Rebecca Ferguson, who plays Elizabeth, was drawn to the role because Woodville "was a woman who had power. She was devoted, strong [and] intelligent"; "She's a medieval rebel." Arguably, the same might be said about Anne Boleyn, who, as played by Natalie Dormer in The Tudors, also won a large female following. But notice how differently Boleyn's refusal of Henry VIII is imagined (by Michael Hirst, whom Natalie Dormer criticized for his male "mind-set" and who later regretted his hyper-sexualizatization of Anne) from Elizabeth Woodville's "no," as imagined by two women: Gregory and screenwriter Emma Frost. Boleyn is depicted as refusing Henry in order to lure him into marriage (a ploy concocted by her power-hungry family--and Hirst, of course, isn't the first to follow this scenario); Elizabeth refuses out of pride in her own integrity. Anne (in season one, at any rate) is a sexy tool; Elizabeth is "her own woman." Anne is a temptress ("Seduce me!" she tells Henry, albeit in a dream), while Elizabeth, who is no less flirtatious with Edward, her eyes smoldering and her kisses steamy hot before she throws Edward off her, escapes any condemnation for slutty behavior. She's a post-feminist girl; she has every right to get carried away by passion and then say "no."

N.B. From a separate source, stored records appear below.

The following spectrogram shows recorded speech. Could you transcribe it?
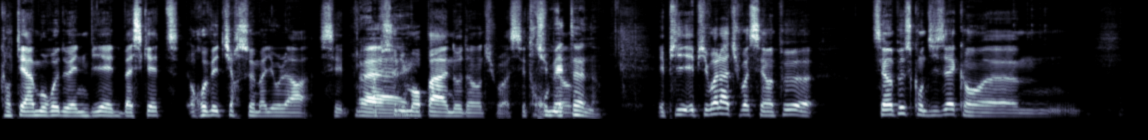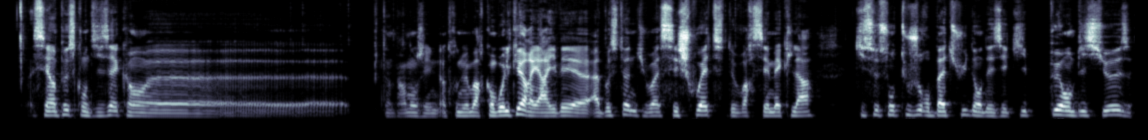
quand tu es amoureux de NBA et de basket, revêtir ce maillot-là, c'est absolument pas anodin, tu vois. C'est trop Tu m'étonnes. Et puis, et puis voilà, tu vois, c'est un peu, euh, c'est un peu ce qu'on disait quand, euh, c'est un peu ce qu'on disait quand, euh, putain, pardon, j'ai un trou de mémoire. Quand Walker est arrivé à Boston, tu vois, c'est chouette de voir ces mecs-là qui se sont toujours battus dans des équipes peu ambitieuses,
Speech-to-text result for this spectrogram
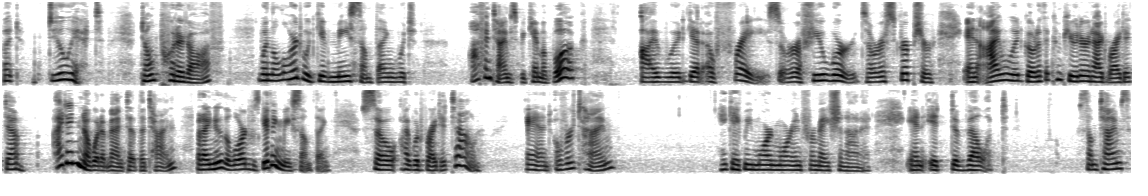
but do it. Don't put it off. When the Lord would give me something, which oftentimes became a book, I would get a phrase or a few words or a scripture, and I would go to the computer and I'd write it down. I didn't know what it meant at the time, but I knew the Lord was giving me something. So I would write it down. And over time, He gave me more and more information on it. And it developed sometimes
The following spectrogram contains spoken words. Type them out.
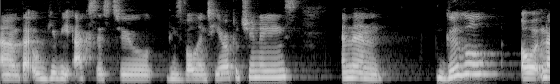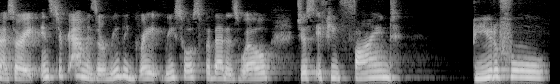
um, that will give you access to these volunteer opportunities. And then Google oh no sorry. Instagram is a really great resource for that as well. Just if you find beautiful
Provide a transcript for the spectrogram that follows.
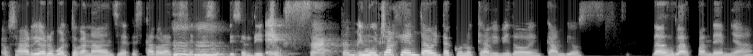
o sea, río revuelto ganancia de pescadora, dice, el dicho. Exactamente. Y mucha gente ahorita con lo que ha vivido en cambios, dadas la pandemia,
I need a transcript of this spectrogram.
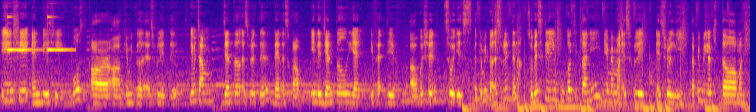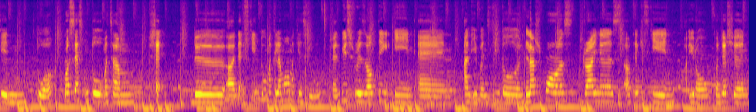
AHA and BHA both are uh, chemical exfoliator. Dia macam gentle exfoliator than a scrub in a gentle yet effective uh, version. So it's a chemical exfoliator lah. So basically muka kita ni dia memang exfoliate naturally tapi bila kita makin tua, proses untuk macam shed the uh, dead skin tu makin lama makin slow kan which resulting in an uneven skin tone, large pores, dryness, uh, flaky skin, uh, you know, congestion,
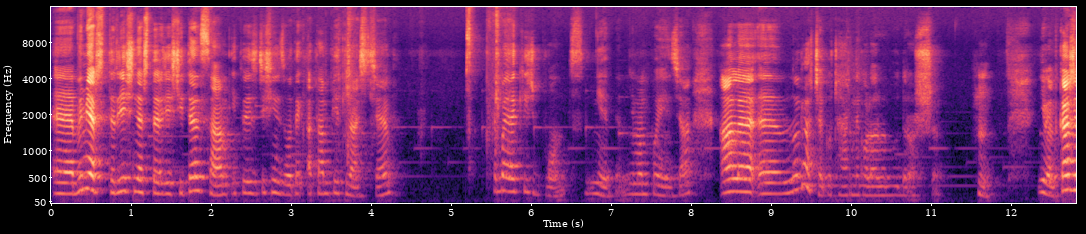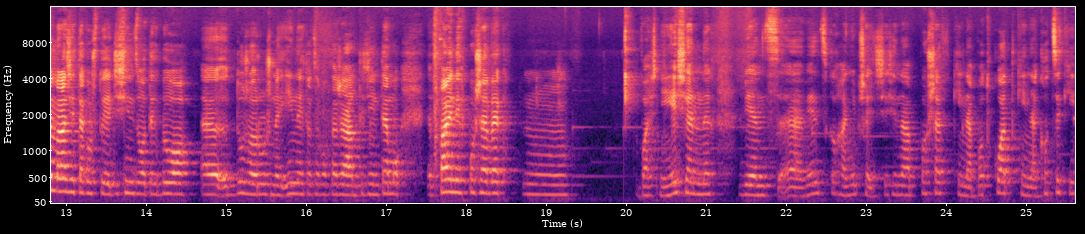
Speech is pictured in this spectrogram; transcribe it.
e, wymiar 40 na 40 ten sam i tu jest 10 zł, a tam 15 Chyba jakiś błąd, nie wiem, nie mam pojęcia, ale e, no dlaczego czarny kolor by był droższy? Hm. Nie wiem, w każdym razie to kosztuje 10 zł, było e, dużo różnych innych, to co powtarzałam tydzień temu, fajnych poszewek, mm, właśnie jesiennych, więc, e, więc kochani, przejdźcie się na poszewki, na podkładki, na kocyki,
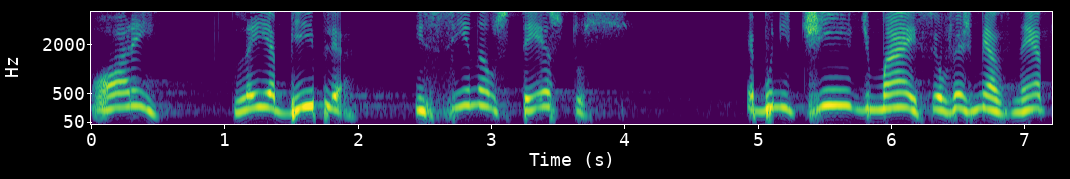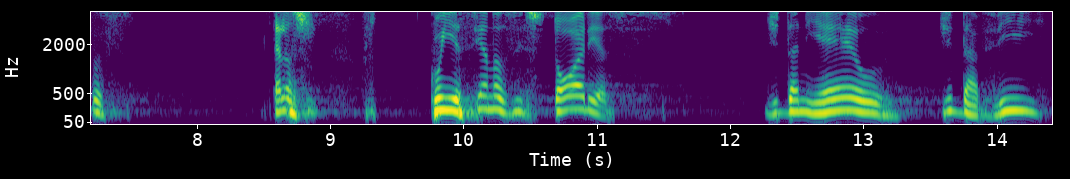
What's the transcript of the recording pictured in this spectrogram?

My point is not that this is a better show than The Tudors. In fact, although I will no doubt become addicted to The White Queen (I also haven't missed an episode of Dance Moms), I wouldn't rate it very highly among historical dramas. Nor have I ever been a big fan of "power feminism"; Philippa Gregory and I have very different ideas about what constitutes "power." I would, however, like to see Carrie Mathison of Homeland (Claire Danes) be given some time under a tree with a gorgeous, untormented, exuberant lover like Max Irons' Edward. Until that happens, I guess women will have to pay for our fantasies with a ticket back in time, where we can enjoy preposterously bold, back-talking historical heroines "having it all" with their equally preposterous, strong-woman-loving hunks.

Susan Bordo is the author, most recently, of The Creation of Anne Boleyn: A New Look at England's Most Notorious Queen. (Houghton Mifflin Harcourt, 2013)